So what's all the hulabaloo around Google's privacy updates? There's a lot of misinformation circling out there despite Google's attempts to clear the air, so let's break down what exactly Google has done with users' information, why there is so much controversy around the privacy changes, and what marketers can learn about privacy, user data and information, and mitigating controversy from what has become a mildly dramatic news story.
What You Need to Know About the Google Privacy Updates
The Information Google Collects: Google collects information in two ways. Either you give it to them when you sign up for a Google Account -- like your name, email address, telephone number, or credit card number -- or Google collects it when you use their services -- like the websites you visit, how you interact with ads, the device you're using, where you're located, and search queries you've entered. You can view the full list of information they collect here.
How Google Uses That Information: The information Google collects is used to improve its products and services and deliver more relevant content. For example, Google may tailor search results and ads, record communications with Google to help contextualize future conversations, or record your language preferences for a consistent user experience across all products.
Why Is There Controversy?
Whether this comes as a surprise to you or sounds like pretty standard stuff, I think the controversy stems from three feelings.
1.) Once Burned, Twice Shy - In the ongoing controversy around online privacy, Facebook is often cited as an offender because of its habit of quietly changing privacy settings, opting people into less private settings that makes pieces of profile information suddenly public, and then forcing users to navigate a less-than-intuitive interface to regain control of their privacy. When you combine this history with a Google user base in the hundreds of millions -- not all of whom understand the intricacies of cookies, IP addresses, and server logs -- the worst case scenario is bound to be assumed.

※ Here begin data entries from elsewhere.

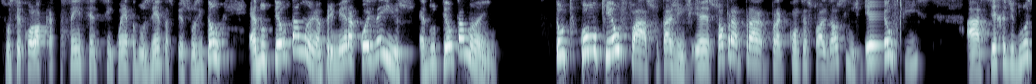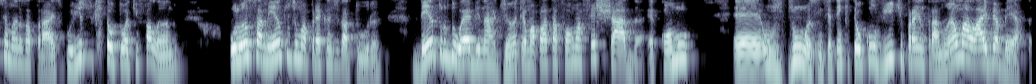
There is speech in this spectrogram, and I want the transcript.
Se você coloca 100, 150, 200 pessoas, então é do teu tamanho. A primeira coisa é isso, é do teu tamanho. Então, como que eu faço, tá, gente? É só para contextualizar o seguinte: eu fiz há cerca de duas semanas atrás, por isso que eu estou aqui falando, o lançamento de uma pré-candidatura dentro do Webinar que é uma plataforma fechada. É como é, o Zoom, assim, você tem que ter o convite para entrar, não é uma live aberta.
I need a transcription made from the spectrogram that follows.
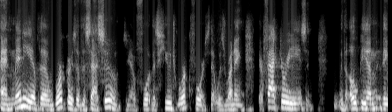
And many of the workers of the Sassoons, you know, for this huge workforce that was running their factories and with opium, they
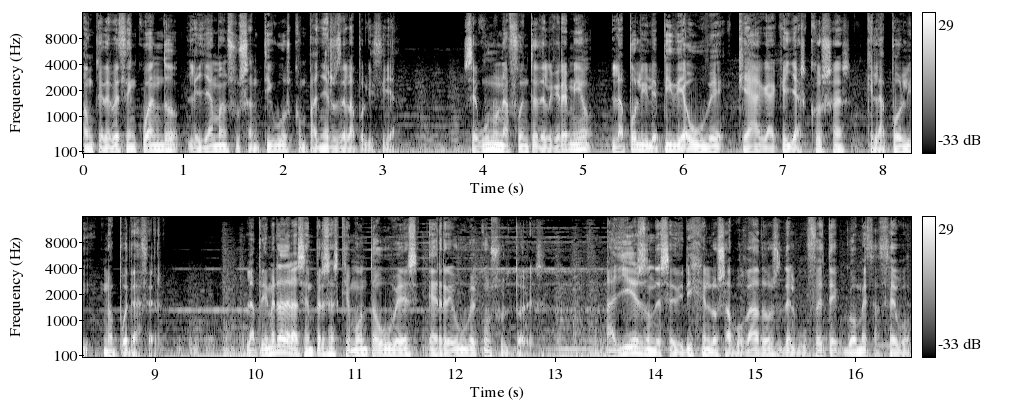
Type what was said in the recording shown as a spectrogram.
aunque de vez en cuando le llaman sus antiguos compañeros de la policía. Según una fuente del gremio, la poli le pide a V que haga aquellas cosas que la poli no puede hacer. La primera de las empresas que monta V es RV Consultores. Allí es donde se dirigen los abogados del bufete Gómez Acebo,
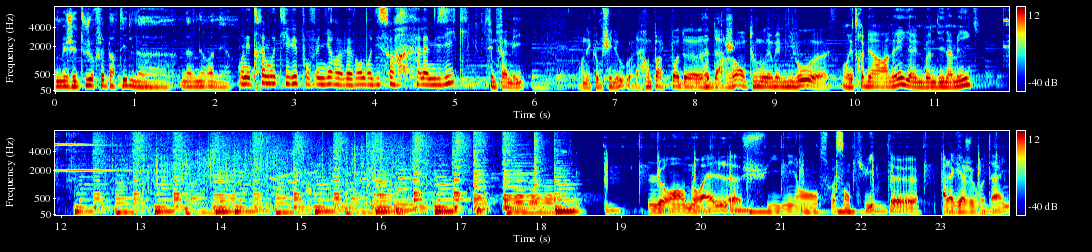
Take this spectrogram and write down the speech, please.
Mais j'ai toujours fait partie de l'avenir la, On est très motivés pour venir le vendredi soir à la musique. C'est une famille. On est comme chez nous. On ne parle pas d'argent, tout le monde est au même niveau. On est très bien à il y a une bonne dynamique. Laurent Morel, je suis né en 68 euh, à la Guerre de Bretagne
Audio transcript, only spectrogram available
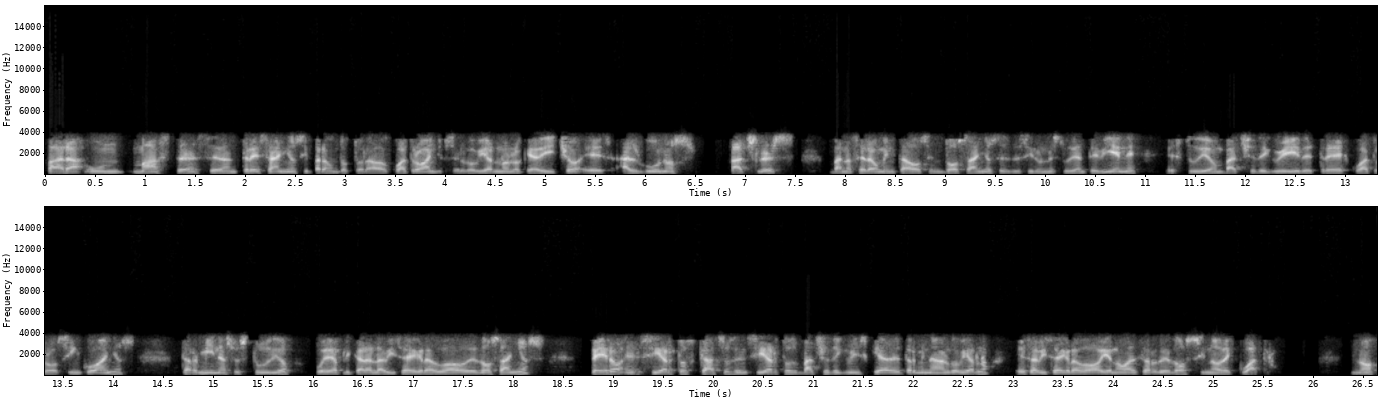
para un máster se dan tres años y para un doctorado cuatro años. El gobierno lo que ha dicho es algunos bachelors van a ser aumentados en dos años, es decir, un estudiante viene, estudia un bachelor degree de tres, cuatro o cinco años, termina su estudio, puede aplicar a la visa de graduado de dos años, pero en ciertos casos, en ciertos bachelor degrees que ha determinado el gobierno, esa visa de graduado ya no va a ser de dos, sino de cuatro. ¿No?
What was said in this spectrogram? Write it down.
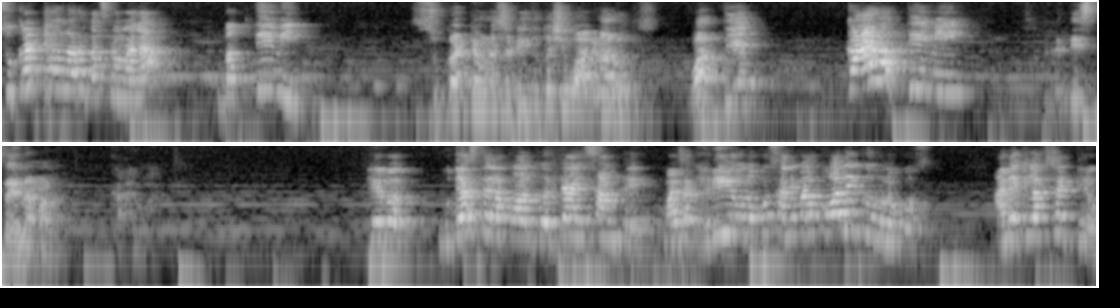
सुखात ठेवणार होतास ना मला? बघते मी. सुखात ठेवण्यासाठी तू तशी वागणार होतीस. वागतीये? काय बघते मी? अगं, दिसतंय ना मला. काय वागते हे बघ उद्याच त्याला कॉल करते आणि सांगते. माझ्या घरी येऊ नकोस आणि मला कॉलही करू नकोस. आणि एक लक्षात ठेव.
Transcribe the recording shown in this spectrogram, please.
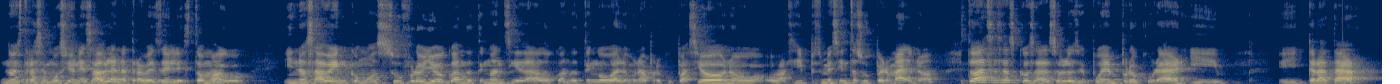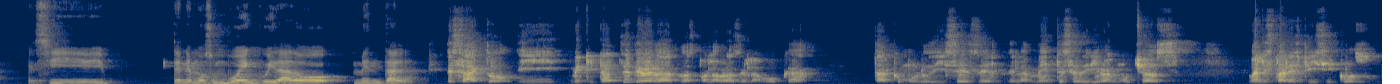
nuestras emociones hablan a través del estómago y no saben cómo sufro yo cuando tengo ansiedad o cuando tengo alguna preocupación o, así, pues me siento súper mal, ¿no? Todas esas cosas solo se pueden procurar y, y tratar si tenemos un buen cuidado mental. Exacto, y me quitaste de verdad las palabras de la boca, tal como lo dices, de, de la mente se derivan muchos malestares físicos,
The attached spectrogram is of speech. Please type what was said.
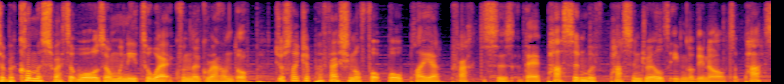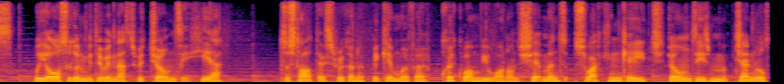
To become a sweat at Warzone we need to work from the ground up. Just like a professional football player practices their passing with passing drills even though they know how to pass, we're also going to be doing that with Jonesy here. To start this we're going to begin with a quick 1v1 on shipment so I can gauge Jonesy's general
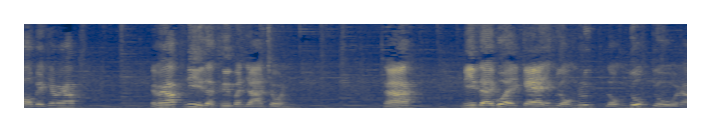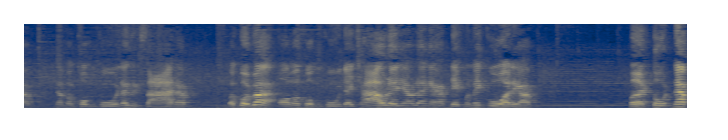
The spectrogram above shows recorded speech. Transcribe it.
ตบเอกใช่ไหมครับ เห็นไหมครับ นี่แหละคือปัญญาชนนะ มีแต่พวกไอ้แก่ยังหลงลึกหลงยุคอยู่นะครับนำมาข่มขู่นักศึกษานะครับ ปรากฏว่าออกมาข่มขู่แต่เช้าเลยนะครับแล้วไงครับ เด็กมันไม่กลัวเลยครับ เปิดตูดแนบ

Congress even wrote a letter to Google asking the company for further clarification on its collection and usage of private information, and the security measures Google has in place to ensure that information is securely encrypted.
Bottom line is, more people get how their information is collected and used that might not have understood it before. While some people see this as something that will make their online lives more efficient and personalized, others interpret it as just plain creepy.
3.) Having Control Over Your Privacy Is a Stretch - Google is publicizing this privacy update as one that gives you more control over what information you share, and what information you keep private. But the truth is the only way to fully opt out of sharing your information isn't a viable option at all -- because you have to stop using Google and its products almost entirely. It's a fair clause; you have to agree to the privacy policies of the other companies with which you do business. But when your product or service is an integral part of the everyday lives of millions (if not billions) of people, opting out is a reach, making personal privacy a myth.
What Marketers Can Learn From Google's Approach
Whether you think the privacy update is no big deal or the beginning of the end of privacy on the internet, there are some lessons marketers can learn from the privacy controversy Google is navigating.
Google had until February 16th to respond to Congress' letter of concern, but it had its ducks in a row and got back to them immediately. Google understood that the sooner questions are answered, the sooner we can all move on to another controversy.
Google's reliance on valuable user data is just like ours. The lead intelligence marketers gather based on visitor site behaviors is a crucial part of lead nurturing success, and contributes directly to our bottom line. It would be foolish not to use the information you have about your users to improve their experience with your product or service.
Google knew this change would face some criticism, but it mitigated backlash by being extremely clear and public about the updates. Along with email communication about the change, every time I use a Google product or service, I see this:
So instead of hiding its changes like Facebook did, Google took the time to make these changes visible across all of its products, and provided more than a month's notice before the changes go live so any questions can be answered and concerns alleviated.
Finally, a consistent and convenient user experience is something all businesses should strive for. From your website, to your product or service, to your messaging and communications, your prospects and customers should feel like less of a number, and more of a person. If we're in an age where information is everywhere, what level of privacy do users expect? And how much are they willing to sacrifice a great user experience for control over their personal information? I suspect as with most updates of this nature, the controversy will die down once users realize that not only will Google move forward with these updates, but Google is too intricately tied into their day-to-day lives to extricate themselves from usage.
Do you think Google's privacy update means something dangerous for the state of privacy on the internet?